Fact: In most cases, DCFS is not “fast” in taking children and like stated before, judges make the final ruling on when a child goes back to their parents — not DCFS. DCFS does help parents, whether young or old, do what they need to do to get their children back.

One of two things opens a DCFS investigation: The police show up at a home because of a complaint and they contact child services OR someone else calls the hotline and files a complaint. When a complaint is made, DCFS is REQUIRED to follow up and make a home visit and investigate the allegations. Once DCFS investigates, if they decide to take the children, the next step is to gather evidence and go before a judge and request that the children be placed into foster care. This step happens within a few days.

The judge looks at the presented evidence and makes the final decision — not DCFS. If the judge decides the children are to go into foster care, the judge orders the list of things the biological parents must do to get their children back and in what time frame. Sometimes the judge says 12 months. Sometimes they extend it to 18 months. It’s up to the judge.

Once the judge makes the ruling and determines what the parents must do to get their children back, DCFS works with the biological parents to get those things accomplished. Sometimes the biological parents are eager to complete the necessary tasks and sometimes they just give up. Many of the biological parents show up late, high, or not at all to the required visitations with their children. DCFS gives them a list a resources and a way to get what they need done accomplished, but they can’t force biological parents to follow through. If they don’t follow through within the time frame the judge set, the judge can either move for termination or give them more time. As mentioned before, DCFS can only make recommendations — it’s the judge that makes all the final decisions.

Myth: If they would follow federal law and place children in kinship homes this would not be an issue!*

Fact:  Federal law under title IV-E of the Social Security Act requires that they “consider giving preference to an adult relative over a non-related caregiver when determining placement for a child, provided that the relative caregiver meets all relevant State child protection standards.” 

When a child is taken into care, DCFS makes an effort to find an immediate family member that is willing and able to take the child. If a family friend or other person close to the child, called fictive kin, steps up and shows a desire to foster the child then DCFS will pursue that as a possibility.

If a family member or fictive kin is denied the chance to foster the child there are several possible reasons why. Even though the person is family, they still have to go through the same process to become a foster parent. They have to complete the background info and go through PRIDE training. The time table is different for relatives, but they still have to do all the necessary steps. If they fail to pass the background check, then they will not likely be able to foster.

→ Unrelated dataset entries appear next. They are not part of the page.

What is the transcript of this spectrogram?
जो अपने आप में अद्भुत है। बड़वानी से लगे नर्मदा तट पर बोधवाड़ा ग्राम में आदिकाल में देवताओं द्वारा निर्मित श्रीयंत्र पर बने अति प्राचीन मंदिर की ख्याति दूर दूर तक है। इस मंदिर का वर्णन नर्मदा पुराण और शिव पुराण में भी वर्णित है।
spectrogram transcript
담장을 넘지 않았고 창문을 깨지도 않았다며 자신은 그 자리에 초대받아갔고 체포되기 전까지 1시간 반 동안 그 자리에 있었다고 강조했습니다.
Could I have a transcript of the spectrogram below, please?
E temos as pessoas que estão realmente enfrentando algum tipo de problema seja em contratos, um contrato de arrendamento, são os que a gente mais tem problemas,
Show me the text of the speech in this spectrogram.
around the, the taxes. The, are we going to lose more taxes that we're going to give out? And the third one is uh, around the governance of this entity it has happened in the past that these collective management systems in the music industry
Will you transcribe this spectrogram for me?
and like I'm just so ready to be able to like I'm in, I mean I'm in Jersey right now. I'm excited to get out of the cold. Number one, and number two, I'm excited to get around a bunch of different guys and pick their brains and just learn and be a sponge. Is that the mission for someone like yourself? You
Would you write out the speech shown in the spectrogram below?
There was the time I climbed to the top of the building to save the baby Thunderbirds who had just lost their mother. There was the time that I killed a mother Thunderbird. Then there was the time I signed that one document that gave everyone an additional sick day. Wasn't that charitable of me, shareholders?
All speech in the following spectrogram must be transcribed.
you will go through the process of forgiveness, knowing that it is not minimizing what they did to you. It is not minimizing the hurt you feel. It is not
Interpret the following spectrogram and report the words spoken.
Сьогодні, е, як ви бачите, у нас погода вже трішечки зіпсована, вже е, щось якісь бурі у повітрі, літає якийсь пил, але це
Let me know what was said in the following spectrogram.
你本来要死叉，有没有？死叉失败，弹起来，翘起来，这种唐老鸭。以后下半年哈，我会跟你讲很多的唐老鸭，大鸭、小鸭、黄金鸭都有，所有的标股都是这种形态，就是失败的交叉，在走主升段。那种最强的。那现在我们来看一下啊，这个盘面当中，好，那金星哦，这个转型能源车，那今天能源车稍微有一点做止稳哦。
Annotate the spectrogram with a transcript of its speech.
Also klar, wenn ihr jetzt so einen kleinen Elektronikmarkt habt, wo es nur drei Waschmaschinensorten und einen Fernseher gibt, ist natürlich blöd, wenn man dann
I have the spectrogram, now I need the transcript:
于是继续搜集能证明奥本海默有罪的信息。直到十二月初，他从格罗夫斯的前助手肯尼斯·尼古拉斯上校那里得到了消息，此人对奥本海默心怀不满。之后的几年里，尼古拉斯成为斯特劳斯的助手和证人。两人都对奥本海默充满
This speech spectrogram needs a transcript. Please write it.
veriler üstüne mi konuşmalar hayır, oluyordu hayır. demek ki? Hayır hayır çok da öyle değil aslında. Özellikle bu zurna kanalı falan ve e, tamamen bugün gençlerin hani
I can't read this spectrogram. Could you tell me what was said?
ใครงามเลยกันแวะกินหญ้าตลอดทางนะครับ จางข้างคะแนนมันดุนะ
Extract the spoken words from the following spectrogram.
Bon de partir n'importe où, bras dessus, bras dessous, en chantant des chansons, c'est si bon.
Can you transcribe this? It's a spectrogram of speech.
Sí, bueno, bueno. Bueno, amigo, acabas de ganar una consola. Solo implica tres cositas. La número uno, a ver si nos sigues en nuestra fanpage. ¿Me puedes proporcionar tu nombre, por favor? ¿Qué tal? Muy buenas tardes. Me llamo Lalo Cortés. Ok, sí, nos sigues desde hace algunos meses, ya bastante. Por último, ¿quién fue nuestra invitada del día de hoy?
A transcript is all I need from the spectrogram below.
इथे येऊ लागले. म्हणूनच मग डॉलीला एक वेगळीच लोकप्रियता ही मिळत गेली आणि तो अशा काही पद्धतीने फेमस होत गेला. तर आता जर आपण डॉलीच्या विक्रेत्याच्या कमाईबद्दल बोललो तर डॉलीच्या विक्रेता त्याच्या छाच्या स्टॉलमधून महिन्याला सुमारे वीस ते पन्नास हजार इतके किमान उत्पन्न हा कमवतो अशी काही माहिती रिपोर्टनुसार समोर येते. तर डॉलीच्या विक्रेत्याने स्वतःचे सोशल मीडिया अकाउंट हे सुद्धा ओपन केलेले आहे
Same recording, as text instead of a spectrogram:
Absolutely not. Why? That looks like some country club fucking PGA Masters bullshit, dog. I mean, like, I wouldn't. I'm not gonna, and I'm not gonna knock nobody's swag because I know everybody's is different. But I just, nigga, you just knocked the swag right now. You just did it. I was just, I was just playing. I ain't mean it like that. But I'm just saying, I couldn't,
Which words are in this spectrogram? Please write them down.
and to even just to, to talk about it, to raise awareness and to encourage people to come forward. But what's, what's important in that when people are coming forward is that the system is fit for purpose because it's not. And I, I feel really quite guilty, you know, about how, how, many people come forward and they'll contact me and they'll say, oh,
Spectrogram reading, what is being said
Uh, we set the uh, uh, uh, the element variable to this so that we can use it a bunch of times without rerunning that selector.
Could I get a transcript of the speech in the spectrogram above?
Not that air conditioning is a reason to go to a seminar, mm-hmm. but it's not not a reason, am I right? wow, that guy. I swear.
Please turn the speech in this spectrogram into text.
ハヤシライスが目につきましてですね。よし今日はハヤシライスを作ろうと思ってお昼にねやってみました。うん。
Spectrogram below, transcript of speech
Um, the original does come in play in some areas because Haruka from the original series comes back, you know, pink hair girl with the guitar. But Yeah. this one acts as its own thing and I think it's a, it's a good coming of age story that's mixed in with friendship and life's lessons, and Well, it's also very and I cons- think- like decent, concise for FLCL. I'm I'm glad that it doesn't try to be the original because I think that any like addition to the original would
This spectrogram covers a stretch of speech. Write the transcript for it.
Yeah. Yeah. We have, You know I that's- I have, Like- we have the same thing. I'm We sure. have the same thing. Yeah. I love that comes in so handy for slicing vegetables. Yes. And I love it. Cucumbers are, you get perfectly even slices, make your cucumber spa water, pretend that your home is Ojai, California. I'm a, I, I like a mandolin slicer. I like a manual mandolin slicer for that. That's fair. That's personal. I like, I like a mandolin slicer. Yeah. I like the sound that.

It’s possible that DCFS has concerns about whether or not the family member will allow the biological parents around the child outside of the parameters set by DCFS. If the family member has opinions about the biological parents that might hurt the relationship between the child and the biological family hindering reunification, DCFS may decide a different placement is necessary. If the family member lives several hours away it may cause issues with visitation and hinder reunification.

Here’s the bottom line:

When people talk about the “facts” of foster care, make sure they are actually telling facts — not retelling embellished, twisted tales about rumors they’ve heard. Spreading these myths damages the chances of families opening up to foster and inevitably hurts the children.